The Every-day Book and Table Book: Or, Everlasting Calendar of ..., Volum 1
Visualitzaciˇ completa - 1838
The Every-Day Book and Table Book; Or, Everlasting Calendar of Popular ...
Visualitzaciˇ completa - 1830
The Every-day Book, and Table Book; Or, Everlasting Calendar of ..., Volum 1
Visualitzaciˇ completa - 1826
Frases i termes mÚs freqŘents
according ancient appeared arms attended beautiful bishop body Book boys brought called carried cause church common continued court cross custom death Dedicated to St desired died dogs door England eyes fair fall feeling feet fire FLORAL DIRECTORY flowers four gave give hand head heart holy honour hour John kind king lady late leave letter light lion lived London look lord manner March master means mind month morning nature never night observed passed performed persons play poor present printed received remain remarkable round saint says season seems seen side stand street Sunday taken thing thou till tion took town trees turned walk whole young

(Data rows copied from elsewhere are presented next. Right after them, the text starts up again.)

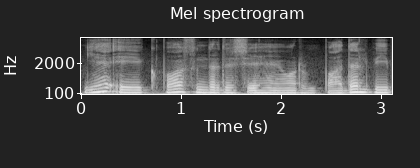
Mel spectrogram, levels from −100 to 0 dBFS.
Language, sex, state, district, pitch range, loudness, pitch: Hindi, male, Delhi, New Delhi, 125-150 Hz, -15 LUFS, 140 Hz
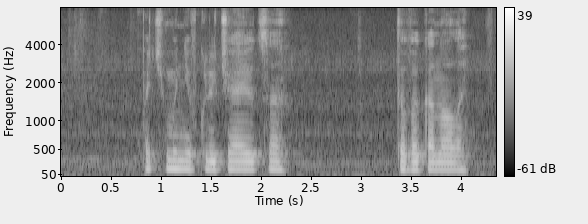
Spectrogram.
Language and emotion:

PÓgina 805 - Cameron's gathering" rose! The war-note of Lochiel, which Albyn's hills Have heard, and heard, too, have her Saxon foes: — How in the noon of night that pibroch thrills, Savage and shrill! But with the breath which fills Their...

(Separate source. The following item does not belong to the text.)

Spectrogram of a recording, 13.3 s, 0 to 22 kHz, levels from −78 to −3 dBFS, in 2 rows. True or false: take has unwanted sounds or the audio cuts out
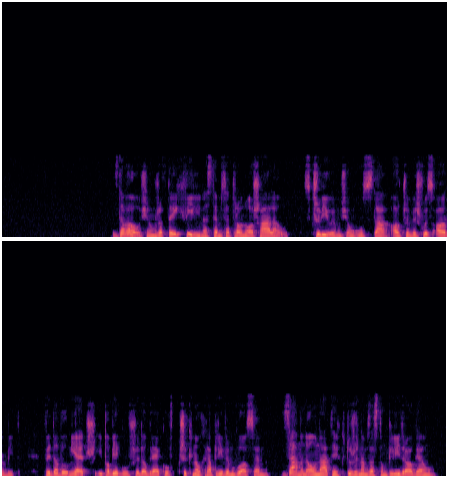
false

PÓgina 653 - To hear the lark begin his flight, And singing startle the dull Night, From his watch-tower in the skies, Till the dappled Dawn doth rise...

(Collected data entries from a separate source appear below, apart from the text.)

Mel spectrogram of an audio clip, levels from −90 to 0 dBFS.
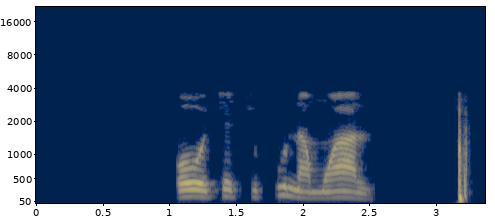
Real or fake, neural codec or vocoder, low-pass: real; none; 3.6 kHz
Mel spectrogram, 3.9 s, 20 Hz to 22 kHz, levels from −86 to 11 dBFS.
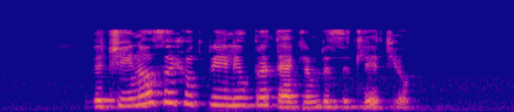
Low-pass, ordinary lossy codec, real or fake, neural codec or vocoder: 7.2 kHz; none; real; none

PÓgina 719 - The garlands wither on your brow, Then boast no more your mighty deeds ; Upon Death's purple altar, now, See where the victor victim bleeds : All heads must come To the cold tomb : Only the actions of the just Smell sweet and blossom in the dust.
PÓgina 805 - And Ardennes waves above them her green leaves, Dewy with nature's tear-drops as they pass, Grieving, if aught inanimate e'er grieves, Over the unreturning brave, - alas! Ere evening to be trodden like the grass Which now beneath them, but above shall grow In its next verdure, when this fiery mass Of living valour, rolling on the foe And burning with high hope shall moulder cold and low.
PÓgina 805 - There was a sound of revelry by night, And Belgium's capital had gathered then Her Beauty and her Chivalry, and bright The lamps shone o'er fair women and brave men ; A thousand hearts beat happily ; and when Music arose with its voluptuous swell, Soft eyes looked love to eyes which spake again, And all went merry as a marriage-bell ; But hush ! hark ! a deep sound strikes like a rising knell ! XXII.
PÓgina 137 - Full on this casement shone the wintry moon, And threw warm gules on Madeline's fair breast, As down she knelt for heaven's grace and boon ; Rose-bloom fell on her hands, together prest, And on her silver cross soft amethyst, And on her hair a glory, like a saint : She seem'da splendid angel, newly drest, Save wings, for heaven : Porphyro grew faint : She knelt, so pure a thing, so free from mortal taint.
PÓgina 389 - What time the daisy decks the green, Thy certain voice we hear; Hast thou a star to guide thy path, Or mark the rolling year? Delightful visitant ! with thee I hail the time of flowers, And hear the sound of music sweet, From birds among the bowers.
PÓgina 389 - Sweet bird ! thy bower is ever green, Thy sky is ever clear ; Thou hast no sorrow in thy song, No winter in thy year...
PÓgina 137 - No uttered syllable, or, woe betide! But to her heart, her heart was voluble, Paining with eloquence her balmy side; As though a tongueless nightingale should swell Her throat in vain, and die, heart-stifled, in her dell.
PÓgina 719 - The glories of our blood and state Are shadows, not substantial things ; There is no armour against fate ; Death lays his icy hand on kings : Sceptre and crown Must tumble down, And in the dust be equal made With the poor crooked scythe and spade.